Would you please output only the lines from the one containing "Speech-to-text for this" through the end of the entries below, exactly as written?

*** EXERCISE MATERIALS Section Begins ***

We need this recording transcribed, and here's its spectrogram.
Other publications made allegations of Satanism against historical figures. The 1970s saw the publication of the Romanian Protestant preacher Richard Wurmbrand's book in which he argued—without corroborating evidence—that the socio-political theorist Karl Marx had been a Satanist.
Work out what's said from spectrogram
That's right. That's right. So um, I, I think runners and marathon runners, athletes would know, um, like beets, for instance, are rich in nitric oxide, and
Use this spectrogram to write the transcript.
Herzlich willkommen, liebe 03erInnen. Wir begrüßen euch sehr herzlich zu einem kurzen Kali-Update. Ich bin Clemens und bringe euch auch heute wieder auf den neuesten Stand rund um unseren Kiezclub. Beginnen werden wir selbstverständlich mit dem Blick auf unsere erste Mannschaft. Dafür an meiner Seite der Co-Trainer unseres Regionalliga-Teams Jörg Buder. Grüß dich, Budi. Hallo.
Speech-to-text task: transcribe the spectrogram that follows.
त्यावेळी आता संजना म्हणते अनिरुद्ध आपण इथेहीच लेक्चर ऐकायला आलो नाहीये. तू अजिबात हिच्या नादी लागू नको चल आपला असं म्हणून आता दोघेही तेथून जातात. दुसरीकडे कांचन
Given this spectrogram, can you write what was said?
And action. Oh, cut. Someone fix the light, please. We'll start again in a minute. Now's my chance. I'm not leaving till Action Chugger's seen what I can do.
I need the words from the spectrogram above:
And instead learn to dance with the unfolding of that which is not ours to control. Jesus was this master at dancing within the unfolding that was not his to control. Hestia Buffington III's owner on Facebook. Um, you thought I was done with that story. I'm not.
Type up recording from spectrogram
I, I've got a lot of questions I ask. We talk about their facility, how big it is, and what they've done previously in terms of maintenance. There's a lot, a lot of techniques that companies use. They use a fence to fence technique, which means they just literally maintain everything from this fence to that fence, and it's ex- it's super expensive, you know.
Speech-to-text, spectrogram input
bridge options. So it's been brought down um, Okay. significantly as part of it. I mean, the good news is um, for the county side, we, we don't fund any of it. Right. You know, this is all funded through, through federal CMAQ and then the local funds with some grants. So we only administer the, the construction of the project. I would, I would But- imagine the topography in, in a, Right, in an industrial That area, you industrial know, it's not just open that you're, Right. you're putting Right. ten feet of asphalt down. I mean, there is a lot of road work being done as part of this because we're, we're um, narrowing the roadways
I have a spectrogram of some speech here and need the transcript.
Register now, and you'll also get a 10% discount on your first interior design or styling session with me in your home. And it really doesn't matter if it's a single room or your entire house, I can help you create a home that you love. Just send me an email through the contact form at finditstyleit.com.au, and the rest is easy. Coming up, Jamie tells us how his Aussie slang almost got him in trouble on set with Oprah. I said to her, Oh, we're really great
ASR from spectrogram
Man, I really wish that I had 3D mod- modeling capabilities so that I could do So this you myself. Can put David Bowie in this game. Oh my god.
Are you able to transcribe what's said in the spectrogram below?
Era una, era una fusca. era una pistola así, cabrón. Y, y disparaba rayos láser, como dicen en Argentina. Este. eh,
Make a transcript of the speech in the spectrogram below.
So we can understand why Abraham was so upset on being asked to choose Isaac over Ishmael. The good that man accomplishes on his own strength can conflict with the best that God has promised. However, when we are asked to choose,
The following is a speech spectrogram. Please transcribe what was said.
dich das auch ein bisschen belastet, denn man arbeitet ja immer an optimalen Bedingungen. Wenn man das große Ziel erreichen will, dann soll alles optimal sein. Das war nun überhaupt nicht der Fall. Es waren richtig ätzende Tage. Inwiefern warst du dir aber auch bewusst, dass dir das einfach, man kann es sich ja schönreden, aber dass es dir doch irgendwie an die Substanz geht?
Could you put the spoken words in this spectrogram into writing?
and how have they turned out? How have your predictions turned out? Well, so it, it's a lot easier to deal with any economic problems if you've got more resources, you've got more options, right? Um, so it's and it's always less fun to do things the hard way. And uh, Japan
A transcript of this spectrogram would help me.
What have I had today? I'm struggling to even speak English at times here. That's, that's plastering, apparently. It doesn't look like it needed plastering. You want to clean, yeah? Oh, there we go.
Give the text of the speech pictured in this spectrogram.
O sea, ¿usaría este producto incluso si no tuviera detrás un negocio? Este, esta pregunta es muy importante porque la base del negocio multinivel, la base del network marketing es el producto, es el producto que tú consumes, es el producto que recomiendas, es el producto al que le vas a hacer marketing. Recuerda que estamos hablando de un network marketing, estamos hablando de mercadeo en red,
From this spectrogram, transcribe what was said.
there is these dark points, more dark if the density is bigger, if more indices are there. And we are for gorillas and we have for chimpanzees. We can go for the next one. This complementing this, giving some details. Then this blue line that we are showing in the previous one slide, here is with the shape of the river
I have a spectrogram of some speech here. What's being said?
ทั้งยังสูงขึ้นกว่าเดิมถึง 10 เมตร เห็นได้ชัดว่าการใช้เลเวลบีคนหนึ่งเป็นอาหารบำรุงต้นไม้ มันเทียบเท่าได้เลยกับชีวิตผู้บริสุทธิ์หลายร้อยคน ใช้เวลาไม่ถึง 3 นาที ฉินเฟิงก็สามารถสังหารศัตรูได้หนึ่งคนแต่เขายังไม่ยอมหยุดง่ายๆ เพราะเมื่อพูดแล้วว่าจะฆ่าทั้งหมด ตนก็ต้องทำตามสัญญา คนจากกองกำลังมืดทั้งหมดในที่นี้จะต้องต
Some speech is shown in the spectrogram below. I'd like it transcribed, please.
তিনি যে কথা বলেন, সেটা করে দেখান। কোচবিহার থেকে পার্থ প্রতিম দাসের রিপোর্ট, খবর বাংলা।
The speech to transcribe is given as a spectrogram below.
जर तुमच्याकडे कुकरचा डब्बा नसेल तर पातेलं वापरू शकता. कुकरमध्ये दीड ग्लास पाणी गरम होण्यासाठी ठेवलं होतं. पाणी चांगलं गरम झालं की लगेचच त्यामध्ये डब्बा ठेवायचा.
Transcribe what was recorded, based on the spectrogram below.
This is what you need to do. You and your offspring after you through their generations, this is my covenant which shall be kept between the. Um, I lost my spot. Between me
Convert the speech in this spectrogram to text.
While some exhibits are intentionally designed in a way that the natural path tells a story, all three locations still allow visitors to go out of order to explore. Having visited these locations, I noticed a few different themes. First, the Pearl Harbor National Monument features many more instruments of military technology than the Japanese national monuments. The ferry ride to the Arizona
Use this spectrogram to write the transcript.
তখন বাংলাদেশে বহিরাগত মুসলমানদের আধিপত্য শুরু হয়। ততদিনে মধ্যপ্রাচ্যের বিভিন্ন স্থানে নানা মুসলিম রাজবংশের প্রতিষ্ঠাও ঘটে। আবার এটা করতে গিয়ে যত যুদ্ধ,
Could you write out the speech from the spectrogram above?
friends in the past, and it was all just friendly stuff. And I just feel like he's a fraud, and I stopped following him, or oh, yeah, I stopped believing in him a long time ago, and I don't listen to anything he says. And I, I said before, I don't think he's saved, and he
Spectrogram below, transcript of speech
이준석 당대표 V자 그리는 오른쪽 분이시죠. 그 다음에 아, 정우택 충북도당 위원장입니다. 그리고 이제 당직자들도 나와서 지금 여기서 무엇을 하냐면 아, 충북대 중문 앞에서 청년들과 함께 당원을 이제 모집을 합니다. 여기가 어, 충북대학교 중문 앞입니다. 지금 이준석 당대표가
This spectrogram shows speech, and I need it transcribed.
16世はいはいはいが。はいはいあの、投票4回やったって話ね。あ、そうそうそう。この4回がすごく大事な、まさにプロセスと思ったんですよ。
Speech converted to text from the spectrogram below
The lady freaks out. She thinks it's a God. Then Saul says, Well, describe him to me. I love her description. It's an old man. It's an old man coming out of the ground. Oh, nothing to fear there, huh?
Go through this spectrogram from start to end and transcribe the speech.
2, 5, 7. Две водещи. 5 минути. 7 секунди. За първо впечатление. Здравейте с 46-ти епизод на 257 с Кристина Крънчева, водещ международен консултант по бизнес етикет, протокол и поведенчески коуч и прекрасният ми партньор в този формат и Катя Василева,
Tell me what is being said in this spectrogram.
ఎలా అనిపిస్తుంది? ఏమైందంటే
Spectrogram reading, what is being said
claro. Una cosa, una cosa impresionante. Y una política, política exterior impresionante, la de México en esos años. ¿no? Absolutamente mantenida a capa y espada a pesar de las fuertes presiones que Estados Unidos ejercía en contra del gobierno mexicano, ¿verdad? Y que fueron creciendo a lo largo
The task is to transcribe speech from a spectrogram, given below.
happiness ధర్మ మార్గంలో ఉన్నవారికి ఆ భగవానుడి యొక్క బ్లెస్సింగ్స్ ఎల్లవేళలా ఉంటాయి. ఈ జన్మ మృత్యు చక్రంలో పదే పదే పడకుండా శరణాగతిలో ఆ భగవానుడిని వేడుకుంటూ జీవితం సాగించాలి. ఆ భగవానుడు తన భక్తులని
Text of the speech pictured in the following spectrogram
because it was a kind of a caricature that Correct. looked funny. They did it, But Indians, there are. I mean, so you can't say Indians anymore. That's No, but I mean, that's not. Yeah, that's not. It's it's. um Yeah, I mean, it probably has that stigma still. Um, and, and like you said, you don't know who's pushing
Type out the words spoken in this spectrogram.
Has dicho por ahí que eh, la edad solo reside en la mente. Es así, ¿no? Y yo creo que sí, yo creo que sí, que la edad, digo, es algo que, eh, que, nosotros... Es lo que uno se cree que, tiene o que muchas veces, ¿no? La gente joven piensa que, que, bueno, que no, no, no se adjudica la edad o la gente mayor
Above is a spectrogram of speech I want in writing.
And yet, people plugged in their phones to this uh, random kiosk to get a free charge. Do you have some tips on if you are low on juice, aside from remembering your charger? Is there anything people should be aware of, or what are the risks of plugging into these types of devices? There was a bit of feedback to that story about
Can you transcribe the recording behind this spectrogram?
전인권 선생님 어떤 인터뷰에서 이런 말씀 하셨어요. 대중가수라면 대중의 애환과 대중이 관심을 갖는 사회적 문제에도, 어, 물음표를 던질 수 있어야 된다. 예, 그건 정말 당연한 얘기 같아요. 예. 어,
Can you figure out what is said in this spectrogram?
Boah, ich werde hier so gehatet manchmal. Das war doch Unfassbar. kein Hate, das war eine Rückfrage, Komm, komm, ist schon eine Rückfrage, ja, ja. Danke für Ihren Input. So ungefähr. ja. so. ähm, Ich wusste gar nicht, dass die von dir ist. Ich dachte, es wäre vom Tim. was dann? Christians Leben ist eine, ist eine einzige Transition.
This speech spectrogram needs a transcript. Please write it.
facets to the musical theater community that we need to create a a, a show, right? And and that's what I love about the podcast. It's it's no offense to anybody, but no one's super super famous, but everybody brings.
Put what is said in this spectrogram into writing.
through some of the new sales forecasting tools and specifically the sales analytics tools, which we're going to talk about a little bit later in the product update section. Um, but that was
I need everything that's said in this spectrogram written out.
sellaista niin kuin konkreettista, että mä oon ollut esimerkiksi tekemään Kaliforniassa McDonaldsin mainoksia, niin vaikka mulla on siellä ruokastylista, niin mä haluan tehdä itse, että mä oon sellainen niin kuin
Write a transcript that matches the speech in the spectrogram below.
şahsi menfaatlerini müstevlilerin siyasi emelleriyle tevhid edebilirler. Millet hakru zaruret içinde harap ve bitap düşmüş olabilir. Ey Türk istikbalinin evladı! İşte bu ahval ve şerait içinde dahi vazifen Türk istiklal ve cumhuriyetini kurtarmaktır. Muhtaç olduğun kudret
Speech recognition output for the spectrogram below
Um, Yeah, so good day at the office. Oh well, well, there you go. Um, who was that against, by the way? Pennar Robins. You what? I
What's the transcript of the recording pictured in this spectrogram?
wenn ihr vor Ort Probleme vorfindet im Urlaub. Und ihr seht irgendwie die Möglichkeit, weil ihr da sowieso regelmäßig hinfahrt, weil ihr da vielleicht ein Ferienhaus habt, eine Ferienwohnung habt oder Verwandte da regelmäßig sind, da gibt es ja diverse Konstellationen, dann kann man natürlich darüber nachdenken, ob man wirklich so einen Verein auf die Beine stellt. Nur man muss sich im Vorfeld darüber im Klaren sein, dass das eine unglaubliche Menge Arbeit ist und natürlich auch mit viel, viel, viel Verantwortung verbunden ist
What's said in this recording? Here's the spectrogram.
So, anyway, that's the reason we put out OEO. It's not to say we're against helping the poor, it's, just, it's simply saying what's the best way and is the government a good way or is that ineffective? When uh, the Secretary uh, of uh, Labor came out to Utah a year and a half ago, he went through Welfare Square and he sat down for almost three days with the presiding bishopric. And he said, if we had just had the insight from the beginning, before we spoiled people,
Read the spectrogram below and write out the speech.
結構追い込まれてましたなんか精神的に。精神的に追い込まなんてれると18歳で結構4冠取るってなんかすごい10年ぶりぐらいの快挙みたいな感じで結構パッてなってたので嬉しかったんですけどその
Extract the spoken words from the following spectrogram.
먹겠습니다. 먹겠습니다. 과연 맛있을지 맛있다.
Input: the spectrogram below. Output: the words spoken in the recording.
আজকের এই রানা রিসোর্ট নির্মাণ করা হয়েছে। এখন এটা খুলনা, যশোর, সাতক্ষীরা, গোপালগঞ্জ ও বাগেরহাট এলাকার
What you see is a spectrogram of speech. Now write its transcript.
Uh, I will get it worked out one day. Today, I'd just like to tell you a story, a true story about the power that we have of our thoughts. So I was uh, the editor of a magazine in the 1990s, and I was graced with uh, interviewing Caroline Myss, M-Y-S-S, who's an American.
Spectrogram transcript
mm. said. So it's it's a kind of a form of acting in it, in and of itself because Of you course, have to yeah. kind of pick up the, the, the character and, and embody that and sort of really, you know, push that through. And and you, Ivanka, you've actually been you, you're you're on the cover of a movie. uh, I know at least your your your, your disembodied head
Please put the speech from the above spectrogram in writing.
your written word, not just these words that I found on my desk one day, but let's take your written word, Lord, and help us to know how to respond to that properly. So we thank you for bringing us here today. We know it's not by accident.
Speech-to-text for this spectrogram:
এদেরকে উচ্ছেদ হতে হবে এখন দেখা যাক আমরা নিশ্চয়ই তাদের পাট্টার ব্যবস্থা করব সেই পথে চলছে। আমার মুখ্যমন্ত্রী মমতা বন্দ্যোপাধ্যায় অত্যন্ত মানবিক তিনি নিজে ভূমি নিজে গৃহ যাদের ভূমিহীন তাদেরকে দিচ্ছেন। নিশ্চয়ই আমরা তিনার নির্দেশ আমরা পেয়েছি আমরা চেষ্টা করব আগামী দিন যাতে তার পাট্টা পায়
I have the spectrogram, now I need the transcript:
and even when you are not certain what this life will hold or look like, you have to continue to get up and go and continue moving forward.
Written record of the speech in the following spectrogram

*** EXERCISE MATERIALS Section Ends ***

#### [FINAL ANSWER]
Speech-to-text for this spectrogram:
এদেরকে উচ্ছেদ হতে হবে এখন দেখা যাক আমরা নিশ্চয়ই তাদের পাট্টার ব্যবস্থা করব সেই পথে চলছে। আমার মুখ্যমন্ত্রী মমতা বন্দ্যোপাধ্যায় অত্যন্ত মানবিক তিনি নিজে ভূমি নিজে গৃহ যাদের ভূমিহীন তাদেরকে দিচ্ছেন। নিশ্চয়ই আমরা তিনার নির্দেশ আমরা পেয়েছি আমরা চেষ্টা করব আগামী দিন যাতে তার পাট্টা পায়
I have the spectrogram, now I need the transcript:
and even when you are not certain what this life will hold or look like, you have to continue to get up and go and continue moving forward.
Written record of the speech in the following spectrogram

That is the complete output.